A comfort zone is the sweet spot of balance—no undue anxiety or need for taking more risks. This means we’re clear about where we want to be. We want to be right here right now, and that feels good.
We’re more than okay with whatever comes next—without us planning and striving. Your comfort zone changes (expands and contracts) with life.
Misguided notions about comfort zone
As mentioned above, the comfort zone gets a bad rap. Let me illustrate this point further.
The discomfort zone
If we are to stay where we are, aren’t we going to feel stuck? How do we know when it’s time to change and move out of the comfort zone?
The answer is rather simple. The comfort zone changes into a discomfort zone.
The notion that if you stay in your comfort zone you’ll suffer is misguided. It’s the opposite.
It’s no longer comfortable when you’re:
- Feeling bored and restless.
- You have nagging thoughts about something you wish you could experience, but you’re afraid to act on it.
Your desires to move forward have to be driven by your inner compass though—not by some outside influence dictating what you should or shouldn’t be doing.
Universal standards for comfort and growth
No one can define what’s comfortable and what’s not for an entire species of 7 billion people and growing.
People don’t know who you truly are and what you’ve experienced in your life so far.

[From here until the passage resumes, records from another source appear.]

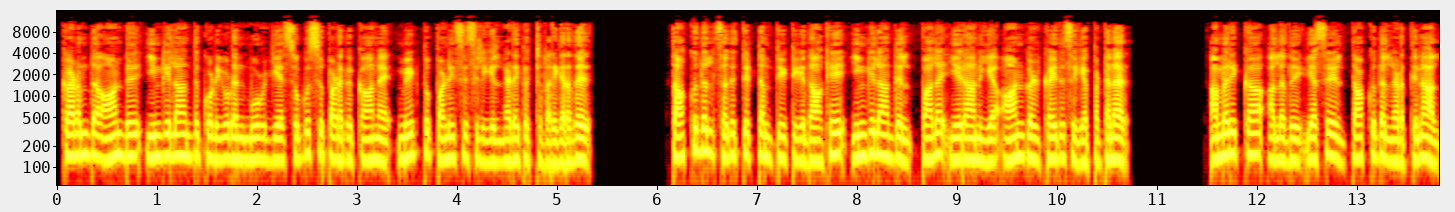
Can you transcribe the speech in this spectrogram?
கடந்த ஆண்டு இங்கிலாந்து கொடியுடன் மூழ்கிய சொகுசு படகுக்கான மீட்புப் பணி சிசிலியில் நடைபெற்று வருகிறது. தாக்குதல் சதித்திட்டம் தீட்டியதாக இங்கிலாந்தில் பல ஈரானிய ஆண்கள் கைது செய்யப்பட்டனர். அமெரிக்கா அல்லது எஸ்ரேல் தாக்குதல் நடத்தினால்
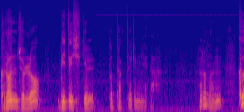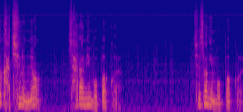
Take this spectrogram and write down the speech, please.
그런 줄로 믿으시길 부탁드립니다. 여러분, 그 가치는요, 사람이 못 바꿔요. 세상이 못 바꿔요.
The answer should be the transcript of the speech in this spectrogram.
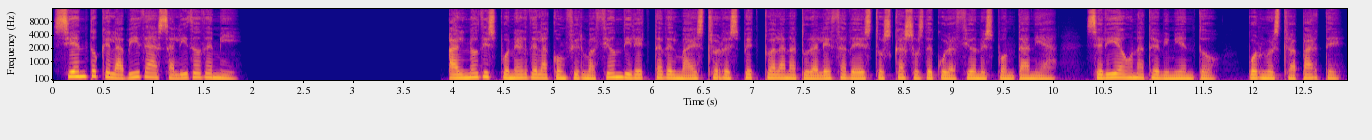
Siento que la vida ha salido de mí. Al no disponer de la confirmación directa del maestro respecto a la naturaleza de estos casos de curación espontánea, sería un atrevimiento, por nuestra parte,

There are no two people on the face of this planet that will have identical experiences. So it’s futile to listen to what others say about your comfort and growth. Only you can decide what works for you.
No one is you, other than you.
Fears vs. desires
Another ill-advised view is that we stay in our comfort zone because we’re afraid of taking action.
Fear is a crippling emotion and far from comfortable. It’s not only uncomfortable but also damaging to our entire wellbeing.
The crazy thing is: sometimes we are in a place of joy and comfort but others butt in and tell us we should be doing this or that. And we allow doubt to creep in.
Then we fear being left behind or missing out. And that can cause restlessness.
Fear of how others perceive us, and wanting to be seen in a good light might cloud our judgment as well.
The restlessness and doubts in this case are fears masquerading as desires. They’re not real.
True desires come from within. And while they carry with them anxiety and fears, they also come bearing gifts of excitement, motivation and perseverance.
If you feel comfortable where you are, enjoy every minute of it—guilt free. I’m learning to do just that.
We can give ourselves permission to be content and at peace with life. The more contented we are in our comfort zone, the more accepting we become of life with all its ups and downs.
Let’s all be okay, when someone asks, “What have you been up to?” with saying, “Same old same” … and not feel bad about it. Actually let’s not only feel okay about it, but also celebrate it and love it.
I leave you with this beautiful verse from the Tao Te Ching that I try to live by (I have a long way to go).
People enjoy their food,
take pleasure in being with their families,
spend weekends working in their gardens,
delight in the doings of the neighborhood.
And even though the next country is so close
that people can hear its roosters crowing and its dogs barking,
they are content to die of old age
without ever having gone to see it.
From a translation by S. Mitchell